Laurie Zittrain Eisenberg
Teaching Professor , Department of History
Prof. Eisenberg is an historian of the modern Middle East. Her areas of research and publication include the Arab-Israeli conflict and peace process and the interaction of multiple Middle East actors, particularly Israel, Jordan, Lebanon and the Palestinians. Recent publications include an assessment of the pedagogical value of a videogame about the Palestinian-Israeli situation, a second edition of her co-authored textbook on the Arab-Israeli peace process (with Neil Caplan, Negotiating Arab-Israeli Peace, Indiana University Press, 1998 and 2010), articles on Lebanese-Israeli relations, an overview of the Arab-Israeli peace process, 1967-1993, and a conference paper on Israeli-Syrian relations.
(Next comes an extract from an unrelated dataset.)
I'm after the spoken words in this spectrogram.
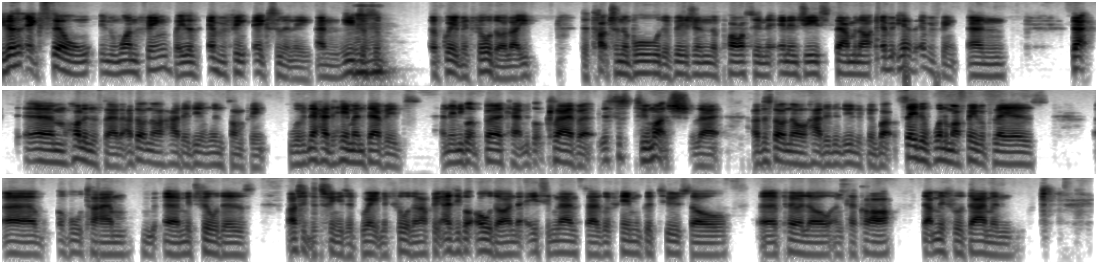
he doesn't excel in one thing, but he does everything excellently. And he's just a, a great midfielder. Like the touch on the ball, the vision, the passing, the energy, stamina, every, he has everything. And that um, Holland side, I don't know how they didn't win something. We've now had him and Davids, and then you got Bergkamp, you got Kluivert. It's just too much. Like, I just don't know how they didn't do anything. But say they're one of my favorite players uh, of all time, uh, midfielders. I think this thing is a great midfielder. And I think as he got older on the AC Milan side with him, and Gattuso, uh, Pirlo, and Kaká, that midfield diamond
On-going research projects focus on the legacy of Jordan's King Hussein and the June 1967 war.
In the classroom, Prof. Eisenberg emphasizes the interpretation of primary source documents and their centrality in original research projects. Her students learn to read historical documents closely and critically and to subject them to rigorous content analysis. Students also explore a wide variety of sources beyond the textbook, such as maps, media, photographs, biographies and historical testimony. Many of her courses incorporate in-class role-playing exercises. In “The Origins of the Arab-Israeli Conflict” students immerse themselves in an extended five week role-playing exercise, The Struggle for Palestine, 1936, an elaborate simulation game. “The Arab-Israel Conflict and Peace Process” concludes with a week-long Arab-Israeli negotiation simulation via Facebook which allows CMU students to interact with students at universities in the Middle East. Historical reenactment constitutes an exciting pedagogical experience and provides the opportunity for delving deeper into topic material than regular coursework allows.
She also teaches courses on religion and politics in the Middle East, American foreign policy in the region, the 1967 Arab-Israeli War, and a practicum on how historians conduct research and interpret historical evidence. “American-Arab Encounters” takes place via video-conferencing in real time, uniting CMU students in Pittsburgh with students at the CMU campus in Qatar. An unusual but highly rewarding aspect of her work came when she served as a consultant for ImpactGames, a company which produced “PeaceMaker,” a video game simulating Palestinian-Israeli interactions. Prof. Eisenberg works closely with the Director of Undergraduate studies to bring exciting programming to undergraduates in the History Department.
She is a frequent speaker on Middle East topics on university panels and programs and at the invitation of area churches, synagogues, schools, civic groups and for the World Affairs Council of Greater Pittsburgh.